At the same time, it's a space where "audiences have more control," says McDonnell. "I think some social media commentary tends to be very positive and supportive, moving away from body shaming and very much toward celebrating women of all sizes. But then some of it, of course, also tends to be [negative]."

She adds, "Online people are anonymous, and their worst instincts can come out, which is where we can see some of these really harsh comments being hurled around."

There is wider awareness today, though, that there's no one-size-fits-all "perfect body"—even for the stars. As Bruner says, there might not be "a straight-line evolution or progress" of media coverage from 1997 to present day, but there are "positive things" happening now.

"I think we've come up with places and people that are trying to do something," he says. "[The media] includes resources now, and that's all new, too.
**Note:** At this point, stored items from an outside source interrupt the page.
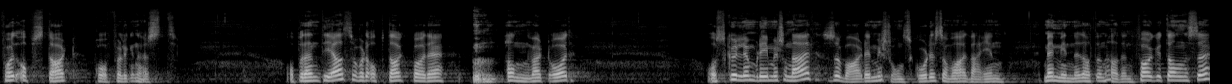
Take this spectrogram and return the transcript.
for oppstart påfølgende høst. Og På den tida så var det opptak bare annethvert år. Og Skulle en bli misjonær, så var det misjonsskole som var veien. Med mindre at en hadde en fagutdannelse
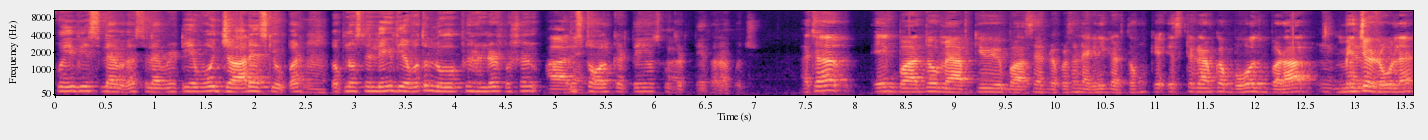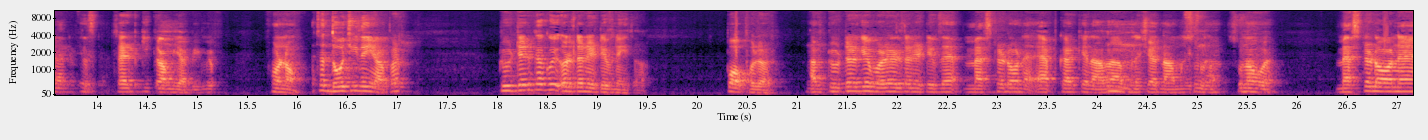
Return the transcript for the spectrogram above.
کوئی بھی سیلیبریٹی ہے وہ جا رہے ہیں اس کے اوپر اپنا اس نے لنک دیا وہ تو لوگ پھر ہنڈریڈ پرسینٹ انسٹال کرتے ہیں اس کو کرتے ہیں۔ سارا کچھ۔ اچھا ایک بات جو میں آپ کی بات سے ہنڈریڈ پرسینٹ ایگری کرتا ہوں کہ انسٹاگرام کا بہت بڑا میجر رول ہے اس تھریڈ کی کامیابی میں فور ناؤ اچھا دو چیزیں یہاں پر۔ ٹویٹر کا کوئی الٹرنیٹیو نہیں تھا پاپولر اب ٹویٹر کے بڑے الٹرنیٹیوز ہیں میسٹرڈون ایپ کر کے نام ہے آپ نے شاید نام نہیں سنا۔ سنا ہوا ہے۔ میسٹرڈون ہے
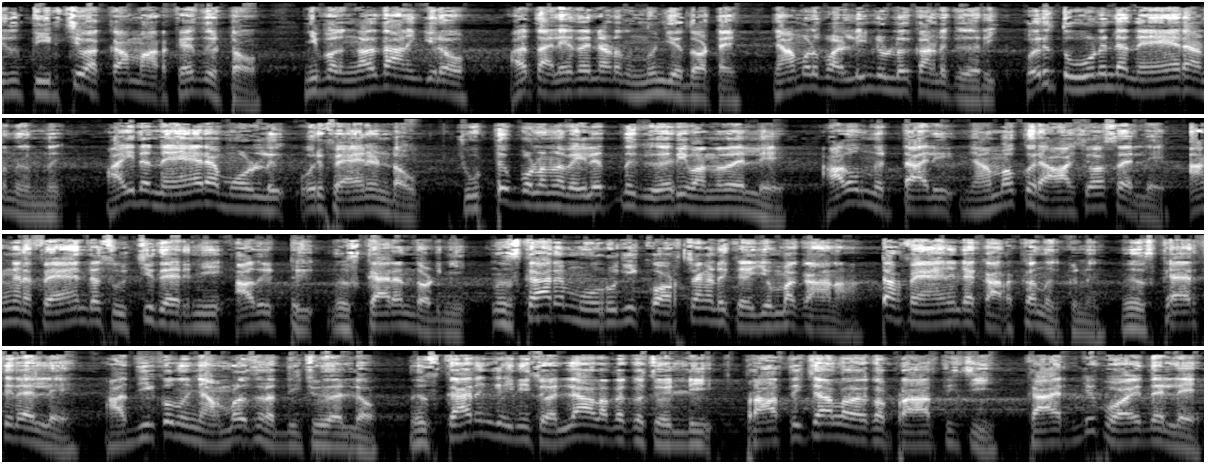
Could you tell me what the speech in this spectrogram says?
ഇത് തിരിച്ചു വെക്കാൻ മറക്കരുത് കേട്ടോ. ഇനിയിപ്പോ നിങ്ങളതാണെങ്കിലോ അത് തലേ തന്നെ നിന്നും ചെയ്തോട്ടെ. നമ്മൾ പള്ളിന്റെ ഉള്ളിൽ കണ്ട് കയറി ഒരു തൂണിന്റെ നേരാണ് നിന്ന്. അതിന്റെ നേരെ മുകളിൽ ഒരു ഫാൻ ഉണ്ടാവും ചുട്ടുപൊള്ളുന്ന വെയിലത്ത് കയറി വന്നതല്ലേ? അതൊന്നും ഇട്ടാൽ ഞമ്മക്കൊരു ആശ്വാസമല്ലേ? അങ്ങനെ ഫാനിന്റെ സ്വിച്ച് തെരഞ്ഞ് അതിട്ട് നിസ്കാരം തുടങ്ങി. നിസ്കാരം മുറുകി കുറച്ചങ്ങോട്ട് കഴിയുമ്പോ കാണാം. ഇട്ട ഫാനിന്റെ കറക്കം നിൽക്കണ്. നിസ്കാരത്തിലല്ലേ? അധികമൊന്നും നമ്മൾ ശ്രദ്ധിച്ചുവല്ലോ. നിസ്കാരം കഴിഞ്ഞ് ചൊല്ലാളതൊക്കെ ചൊല്ലി പ്രാർത്ഥിച്ചാളതൊക്കെ പ്രാർത്ഥിച്ച് കരണ്ട് പോയതല്ലേ?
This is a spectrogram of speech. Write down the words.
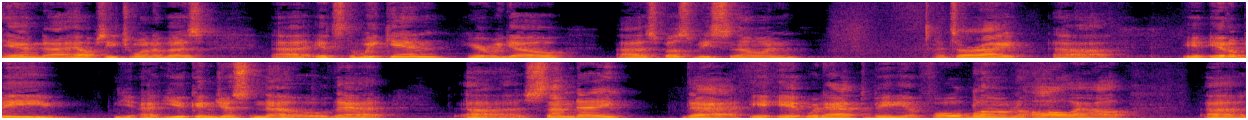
and uh, helps each one of us. Uh, it's the weekend. Here we go. Uh, it's supposed to be snowing. That's all right. Uh, it, will be. Uh, you can just know that uh, Sunday that it, it, would have to be a full blown, all out, uh,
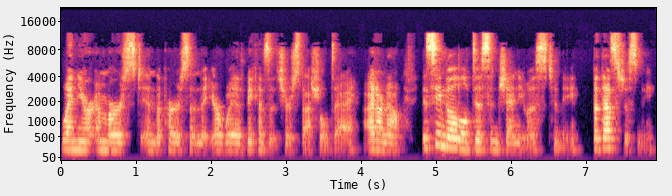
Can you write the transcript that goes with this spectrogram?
when you're immersed in the person that you're with because it's your special day. I don't know. It seemed a little disingenuous to me, but that's just me.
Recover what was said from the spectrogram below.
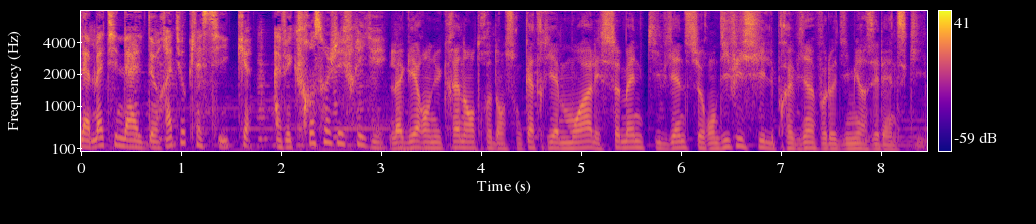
La matinale de Radio Classique avec François Geffrier. La guerre en Ukraine entre dans son quatrième mois. Les semaines qui viennent seront difficiles, prévient Volodymyr Zelensky.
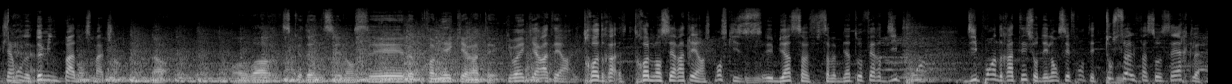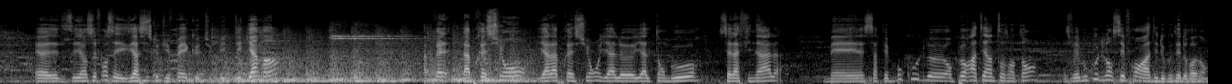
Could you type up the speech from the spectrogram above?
clairement ne domine pas dans ce match. hein. Non. On va voir ce que donne ces lancers. Le premier qui est raté. Qui voit qui est raté. hein. Trop de, ra- trop de lancers ratés. hein. Je pense que ça, ça va bientôt faire 10 points. 10 points de ratés sur des lancers francs. T'es tout seul face au cercle. Euh, ces lancers francs, c'est l'exercice que tu fais, que tu fais avec tes gamins. Après, la pression, il y a la pression, il y, a le- il y a le tambour. C'est la finale. Mais ça fait beaucoup de. On peut rater un de temps en temps. Mais ça fait beaucoup de lancers francs ratés du côté de Renan.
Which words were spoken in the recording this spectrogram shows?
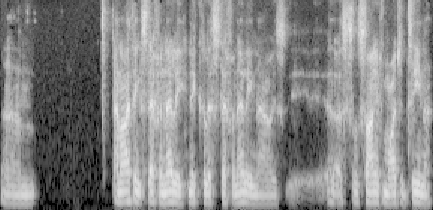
Um, and I think Stefanelli, Nicholas Stefanelli, now is uh, a signing from Argentina.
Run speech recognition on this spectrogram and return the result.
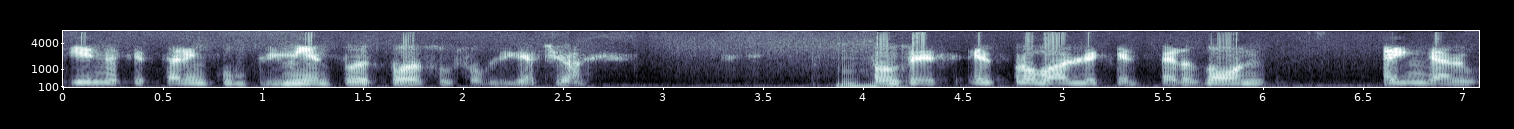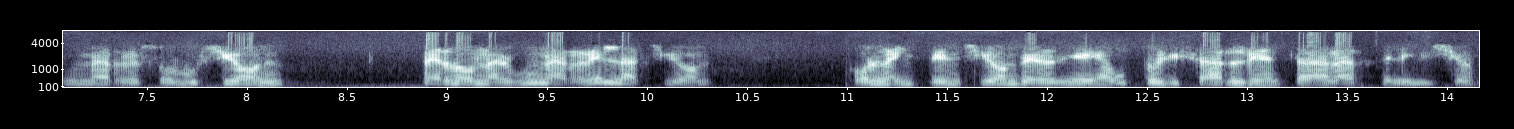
tiene que estar en cumplimiento de todas sus obligaciones. Entonces, es probable que el perdón tenga alguna resolución, perdón, alguna relación con la intención de, de autorizarle entrar a televisión.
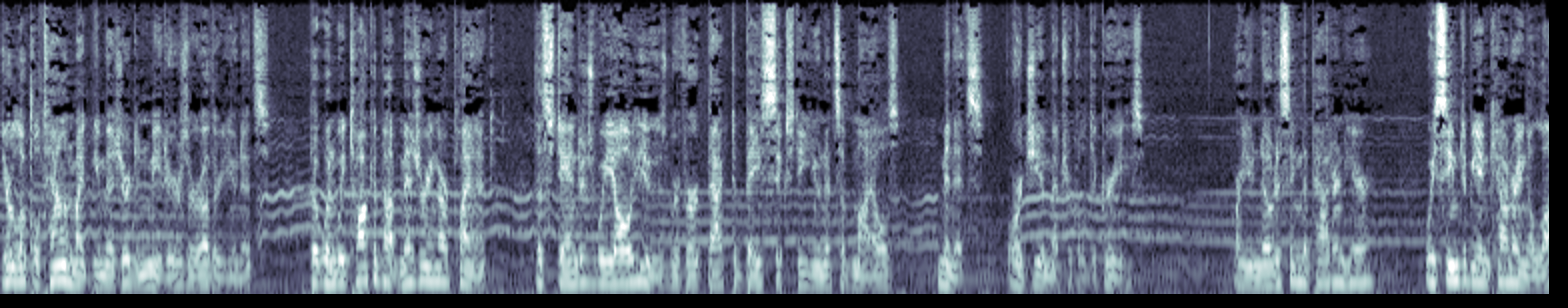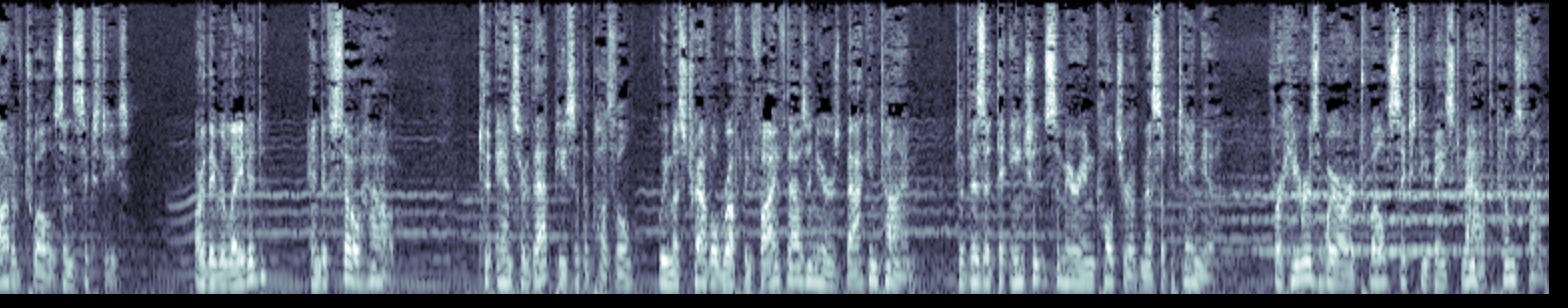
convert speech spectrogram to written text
Your local town might be measured in meters or other units, but when we talk about measuring our planet, the standards we all use revert back to base 60 units of miles, minutes, or geometrical degrees. Are you noticing the pattern here? We seem to be encountering a lot of 12s and 60s. Are they related? And if so, how? To answer that piece of the puzzle, we must travel roughly 5,000 years back in time to visit the ancient Sumerian culture of Mesopotamia, for here is where our 1260 based math comes from.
Instead of just cashing in on [a problem], it's directing [the audience] where to go if they need help or further information…That's definitely a move in the right direction."

If you or someone you know needs help, please call the National Eating Disorders Association helpline at 1-800-931-2237. For 24/7 crisis support, text 'NEDA' to 741741.